“We are excited about the industry impact and hearing that actors and A-list celebrities are seeing it. Ryan Reynolds said that this is how he is going to see everything and participate. He started a fellowship program inspired by ours. Hearing that is thrilling and exciting to know that this film could impact how Hollywood makes media whether it is including trans people or outside the trans experience. Outside of the industry, I heard from a friend who is a lawyer at the ACLU who is in the film and one his colleagues—who is not trans—watched the film as she was preparing an argument for one of her trans clients. To know that it is educating people who could represent life or death situations is one of my biggest goals. Lawyers would now be prepared to explain to a jury or judge about the bias they might have about their client because of the images we’ve taken in our entire lives. I was hoping that Disclosure could be this sort of town square or a meeting place that we all have in common.”

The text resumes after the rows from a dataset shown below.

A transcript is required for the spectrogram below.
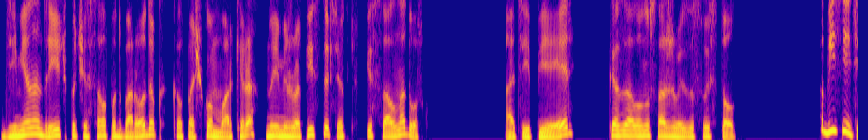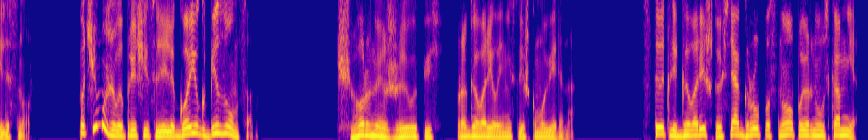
Демьян Андреевич почесал подбородок колпачком маркера, но и межвописто все-таки вписал на доску. «А теперь», — сказал он, усаживаясь за свой стол, — «объясните, Леснов, почему же вы причислили Гою к безумцам?» «Черная живопись», — проговорил я не слишком уверенно. «Стоит ли говорить, что вся группа снова повернулась ко мне?»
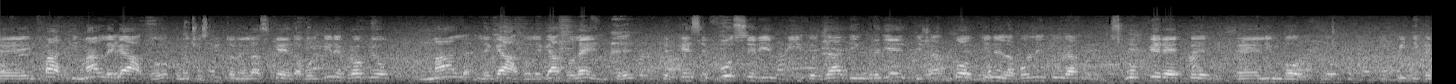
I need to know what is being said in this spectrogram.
eh, infatti mal legato, come c'è scritto nella scheda, vuol dire proprio mal legato, legato lente, perché se fosse riempito già di ingredienti già cotti nella bollitura scoppierebbe eh, l'involucro, quindi che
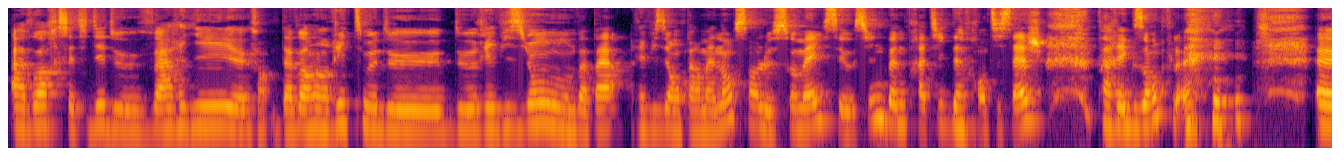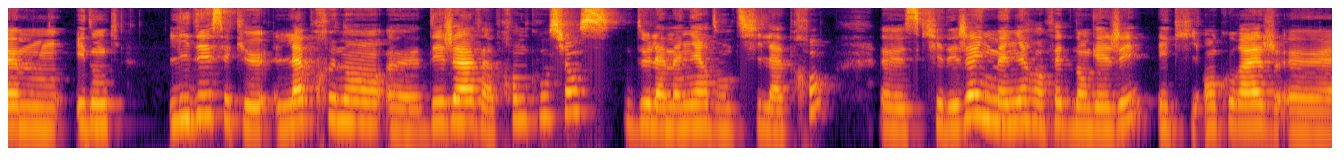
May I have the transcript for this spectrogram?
avoir cette idée de varier, enfin d'avoir un rythme de, révision où on ne va pas réviser en permanence. Hein. Le sommeil, c'est aussi une bonne pratique d'apprentissage, par exemple. Euh, et donc l'idée, c'est que l'apprenant déjà va prendre conscience de la manière dont il apprend euh, ce qui est déjà une manière en fait d'engager et qui encourage euh,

The last image of the film is from Syfy’s The Magicians, and even though we don’t see dialogue from these characters, there is a readiness to what we see (it doesn’t hurt that we see the stunning Candis Cayne on horseback). They are standing in front of a closed door ready for battle and Feder wanted to leave us with a call to action. What are you going to do?

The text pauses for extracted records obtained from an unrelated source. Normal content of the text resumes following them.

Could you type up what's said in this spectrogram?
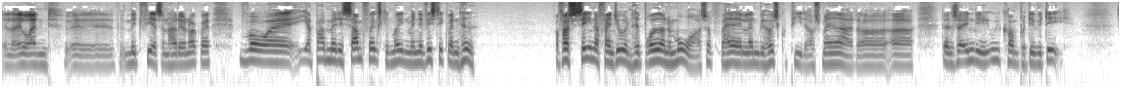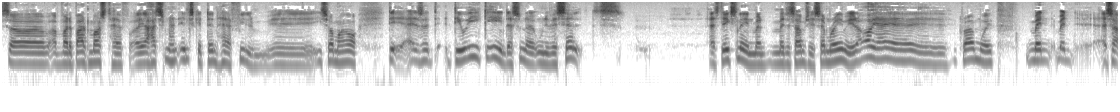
eller et eller andet, øh, midt 80'erne har det jo nok været, hvor øh, jeg bare med det samme forelskede mig ind, men jeg vidste ikke, hvad den hed. Og først senere fandt jeg ud, at den hed Brødrene Mor, og så havde jeg et eller andet VHS-kopi, der var smadret, og, og den så endelig udkom på DVD, så var det bare et must-have, og jeg har simpelthen elsket den her film øh, i så mange år. Det, altså, det, det er jo ikke en, der sådan er universelt... Altså, det er ikke sådan en, man med det samme siger, Sam Raimi, åh oh, ja, ja, øh, Crime Wave. Men, men altså,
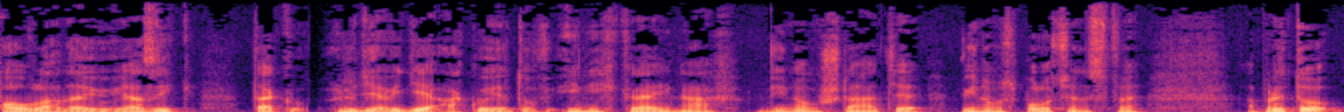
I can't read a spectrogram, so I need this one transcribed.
a ovládajú jazyk, tak ľudia vidia, ako je to v iných krajinách, v inom štáte, v inom spoločenstve. A preto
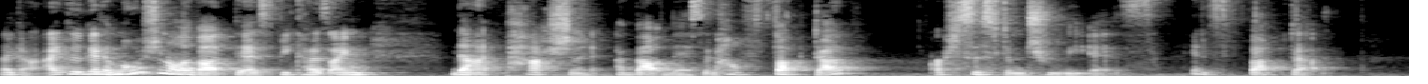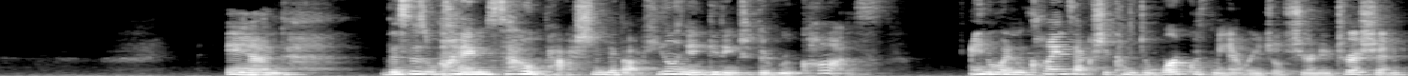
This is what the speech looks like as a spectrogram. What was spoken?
Like, I could get emotional about this because I'm that passionate about this and how fucked up our system truly is. It is fucked up. And this is why I'm so passionate about healing and getting to the root cause. And when clients actually come to work with me at Rachel Scheer Nutrition,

“It was hard to figure out how to end it because I didn’t want to end it on one person. I wanted to end it on an emotional note and there were so many different types of endings. If we finished with a story, it would still just be on one person. This is so much here about community and generation. I was looking for groups. This clip was perfect because it’s Candis leading a group into the future. It’s looking forward and it provides the space of fantasy and creativity and wonder. I resist when people say trans people are magical or superheroes or ‘you’re so brave’ that are meant to be compliments. Let us be human. Let’s have that be the starting point. There is that moment where I worried that I was saying we are these magical creatures, but I thought it was a beautiful image. It didn’t speak to the overt messages in the sense because people sometimes don’t know it’s Candis. It is a call to action. She is leading this group to the future and it is the emotional sentiment that I wanted to land on. Are we in this together or not? Are you with us? Are you going to follow our lead?”

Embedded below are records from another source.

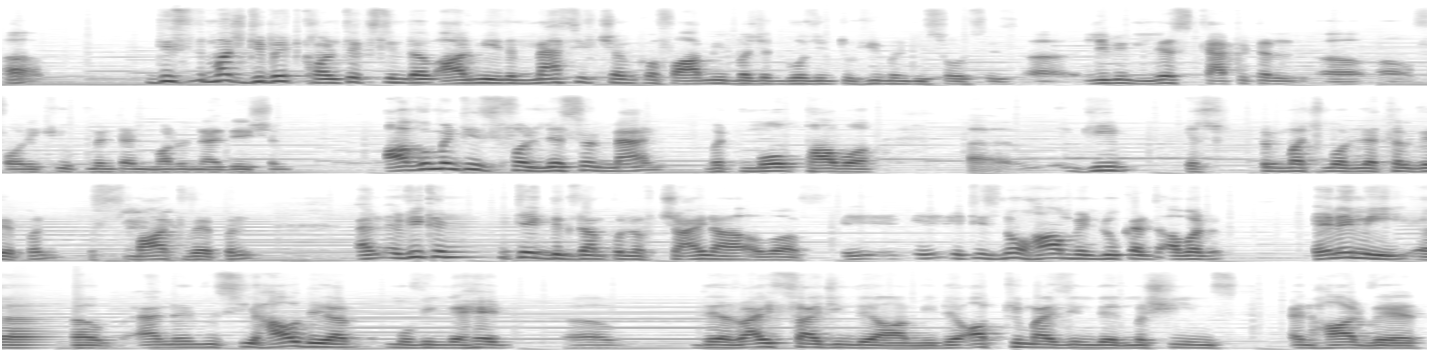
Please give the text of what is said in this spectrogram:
Uh, this is much debate context in the army. The massive chunk of army budget goes into human resources, leaving less capital for equipment and modernization. Argument is for lesser man, but more power. Give is a much more lethal weapon, a smart weapon. And we can take the example of China. it, it is no harm when look at our enemy uh, and then we see how they are moving ahead. Uh, they're right-sizing their army. They're optimizing their machines and hardware.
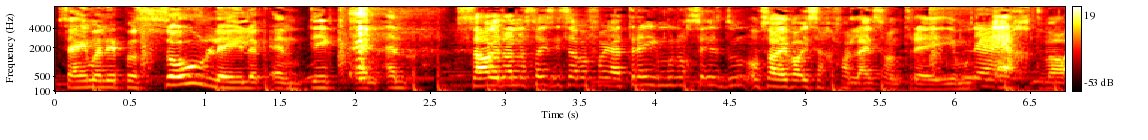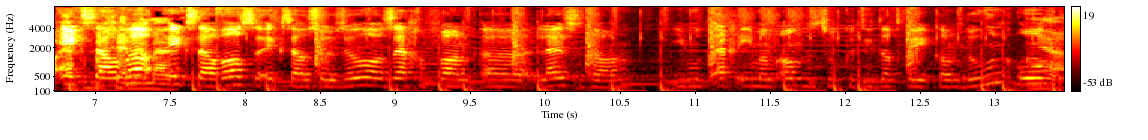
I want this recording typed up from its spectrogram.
zijn mijn lippen zo lelijk en dik. En, en zou je dan nog steeds iets hebben van, ja, Trey, je moet nog steeds doen? Of zou je wel iets zeggen van, luister dan, Trey, je moet Nee, echt wel ik echt zou beginnen wel, met... ik zou wel, ik zou sowieso wel zeggen van, eh, luister dan, moet echt iemand anders zoeken die dat voor je kan doen. Of, Ja.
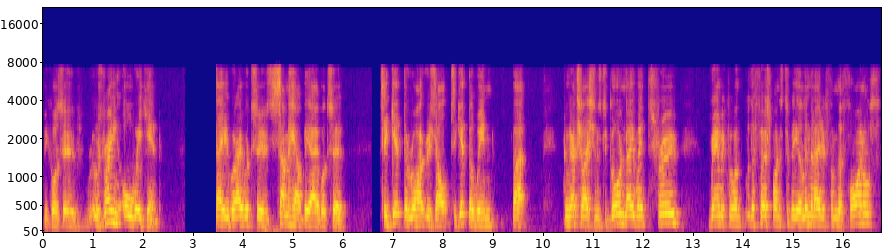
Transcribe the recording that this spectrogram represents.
because it was, raining all weekend. They were able to somehow be able to to get the right result, to get the win, but congratulations to Gordon. They went through. Randwick were, the first ones to be eliminated from the finals.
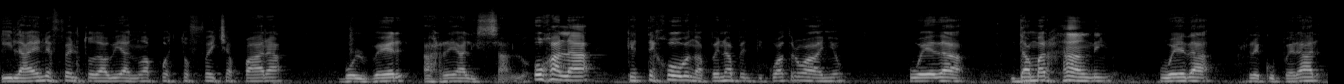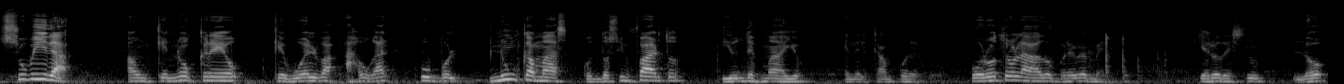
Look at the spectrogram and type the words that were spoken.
y la NFL todavía no ha puesto fecha para volver a realizarlo. Ojalá que este joven, apenas 24 años, pueda, Damar Hamlin, pueda recuperar su vida, aunque no creo que vuelva a jugar fútbol nunca más con dos infartos y un desmayo en el campo de juego. Por otro lado, brevemente, quiero decir lo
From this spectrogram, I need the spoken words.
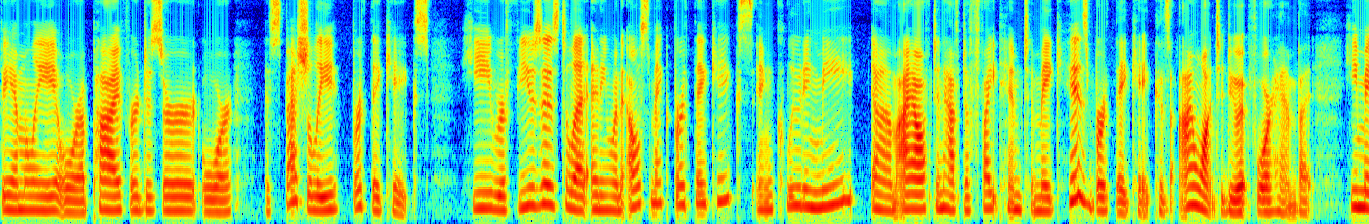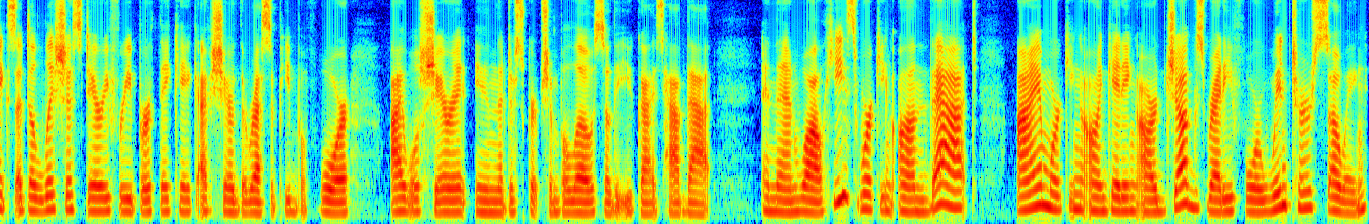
family or a pie for dessert or especially birthday cakes. He refuses to let anyone else make birthday cakes, including me. Um, I often have to fight him to make his birthday cake because I want to do it for him, but he makes a delicious dairy free birthday cake. I've shared the recipe before. I will share it in the description below so that you guys have that. And then while he's working on that, I am working on getting our jugs ready for winter sowing.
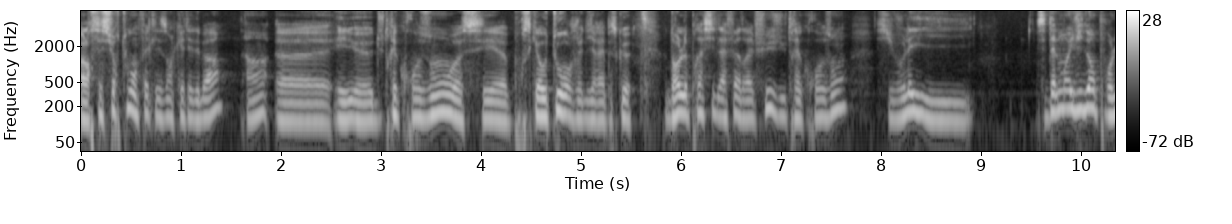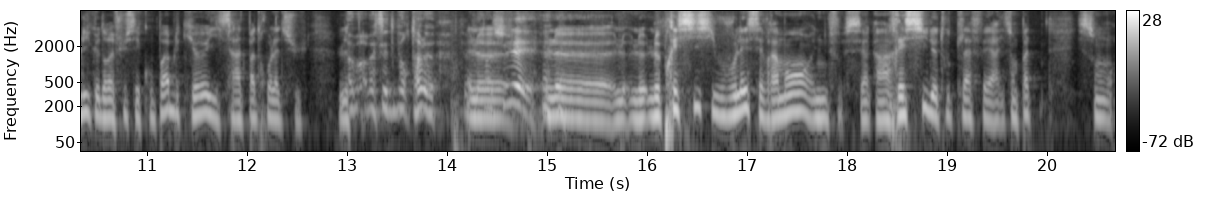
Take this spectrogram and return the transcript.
Alors c'est surtout en fait les enquêtes et débats. Hein, euh, et euh, Dutré-Crozon, euh, c'est pour ce qu'il y a autour, je dirais, parce que dans le précis de l'affaire Dreyfus, Dutré-Crozon, si vous voulez, il- c'est tellement évident pour lui que Dreyfus est coupable qu'il s'arrête pas trop là-dessus. Le- Ah bah, C'était pourtant le, le, sujet. le, précis, si vous voulez, c'est vraiment une, c'est un récit de toute l'affaire. Ils sont pas, ils sont,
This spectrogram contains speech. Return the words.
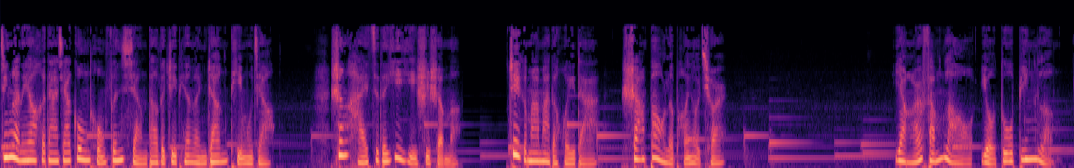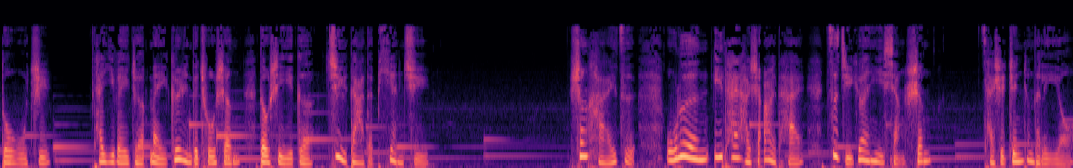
今晚呢，要和大家共同分享到的这篇文章题目叫《生孩子的意义是什么》。这个妈妈的回答刷爆了朋友圈儿。养儿防老有多冰冷，多无知，它意味着每个人的出生都是一个巨大的骗局。生孩子，无论一胎还是二胎，自己愿意想生，才是真正的理由。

In order to live, we as people have to be seen and acknowledged. Roger Ebert once famously said that movies generate empathy: “For me, the movies are like a machine that generates empathy. If it’s a great movie, it lets you understand a little bit more about what it’s like to be a different gender, a different race, a different age, a different economic class, a different nationality, a different profession, different hopes, aspirations, dreams and fears. It helps us to identify with the people who are sharing this journey with us. And that, to me, is the most noble thing that good movies can do and it’s a reason to encourage them and to support them and to go to them.”
Feder’s film introduces a history of trans representation to an audience that may not know the difference between what is offensive and what is permissible. It is a powerful and simple request to acknowledge the worth of people who are so rarely portrayed properly on screen. It has the potential to not just change how the industry works but also how we treat one another. Disclosure deserves your attention, and it deserves to, at least, be shortlisted for this year’s biggest prizes.
Disclosure is available to stream on Netflix.